The history of wine making in Ohio can be traced back to the early 1800's. Nicholas Longworth, a lawyer from the Cincinnati area, saw the potential of the Ohio River Valley to become a major producer of wine. In 1820 he planted the first Catawba grapes. This domestic variety was hearty enough to withstand Ohio winters and the wine produced from it won quick consumer acceptance. The light, semi-sweet wine was different from the other strong American wines of the day. Soon there were many acres of vines growing in the greater Cincinnati area and by 1845 the annual production was over 300,000 gallons. By 1860, Ohio led the nation in the production of wine. As crop diseases, such as black rot and mildew, began to plague the grapes, the Civil war left the grape growers with little manpower.
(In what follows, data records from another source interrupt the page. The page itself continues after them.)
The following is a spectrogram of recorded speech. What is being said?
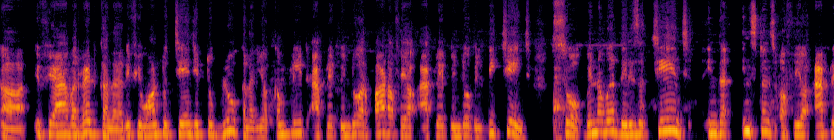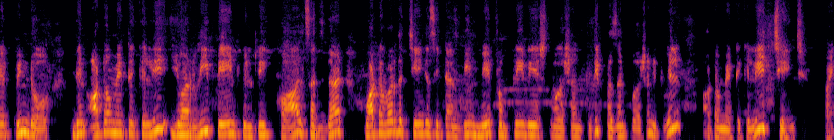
uh, if you have a red color if you want to change it to blue color your complete applet window or part of your applet window will be changed. So whenever there is a change in the instance of your applet window then automatically your repaint will be called such that whatever the changes it has been made from previous version to the present version, it will automatically change. Fine.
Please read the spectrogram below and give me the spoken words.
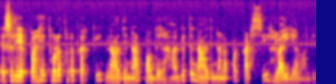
ਇਸ ਲਈ ਆਪਾਂ ਇਹ ਥੋੜਾ ਥੋੜਾ ਕਰਕੇ ਨਾਲ ਦੀ ਨਾਲ ਪਾਉਂਦੇ ਰਹਾਂਗੇ ਤੇ ਨਾਲ ਦੀ ਨਾਲ ਆਪਾਂ ਕੜਛੀ ਹਲਾਈ ਜਾਵਾਂਗੇ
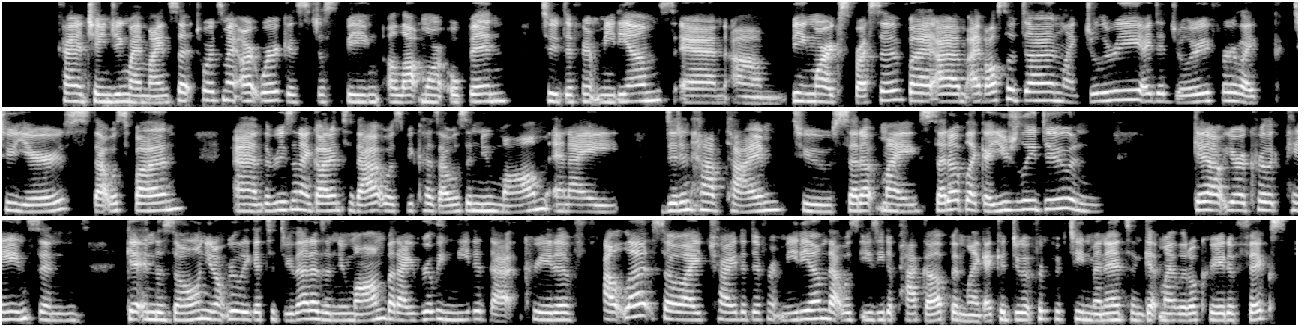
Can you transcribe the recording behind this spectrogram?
kind of changing my mindset towards my artwork is just being a lot more open to different mediums and um, being more expressive. But um, I've also done like jewelry. I did jewelry for like two years. That was fun. And the reason I got into that was because I was a new mom and I didn't have time to set up my setup like I usually do and get out your acrylic paints and get in the zone. You don't really get to do that as a new mom, but I really needed that creative outlet. So I tried a different medium that was easy to pack up and like I could do it for 15 minutes and get my little creative fix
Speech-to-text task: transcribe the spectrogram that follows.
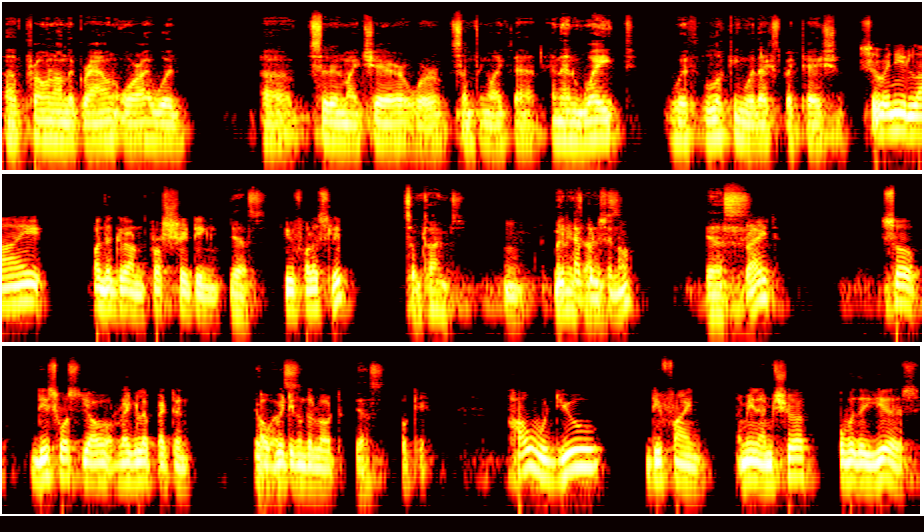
uh, prone on the ground or I would uh, sit in my chair or something like that, and then wait with looking with expectation. So when you lie on the ground prostrating, Yes, do you fall asleep? sometimes. Mm. It happens, times. you know, Yes, right? So this was your regular pattern it of was. waiting on the Lord. Yes. Okay. How would you define? I mean, I'm sure over the years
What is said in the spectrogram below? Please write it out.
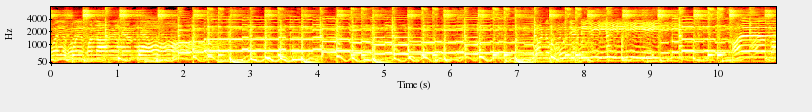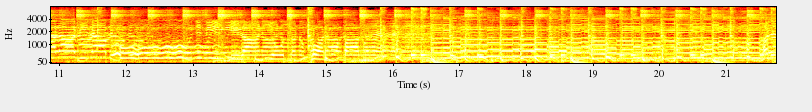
હોય કોઈ મનાર ને કો રાણીઓ તન ખોરા પાથરે. અરે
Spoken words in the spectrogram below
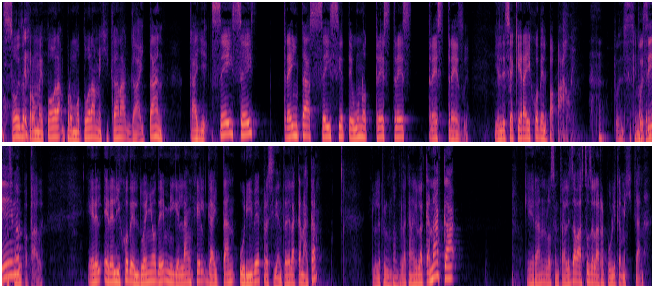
soy de promotora, promotora mexicana Gaitán, calle 6630 671 3333, güey. Y él decía que era hijo del papá, güey. pues, que no pues sí, con el ¿no? papá, güey. Era el, era el hijo del dueño de Miguel Ángel Gaitán Uribe, presidente de la Canaca. Y le preguntaron qué es la Canaca. Y la Canaca, que eran los centrales de abastos de la República Mexicana.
This led to the demise of wine making in southern Ohio.
The Ohio General Assembly and Governors, James Rhodes and Richard Celeste established another vital program in 1981. In cooperation with wine makers and grape growers, the Ohio Grape Industries Program was created and charged with the development of marketing and research programs to encourage the continuing revitalization of the fresh grape and grape wine industries.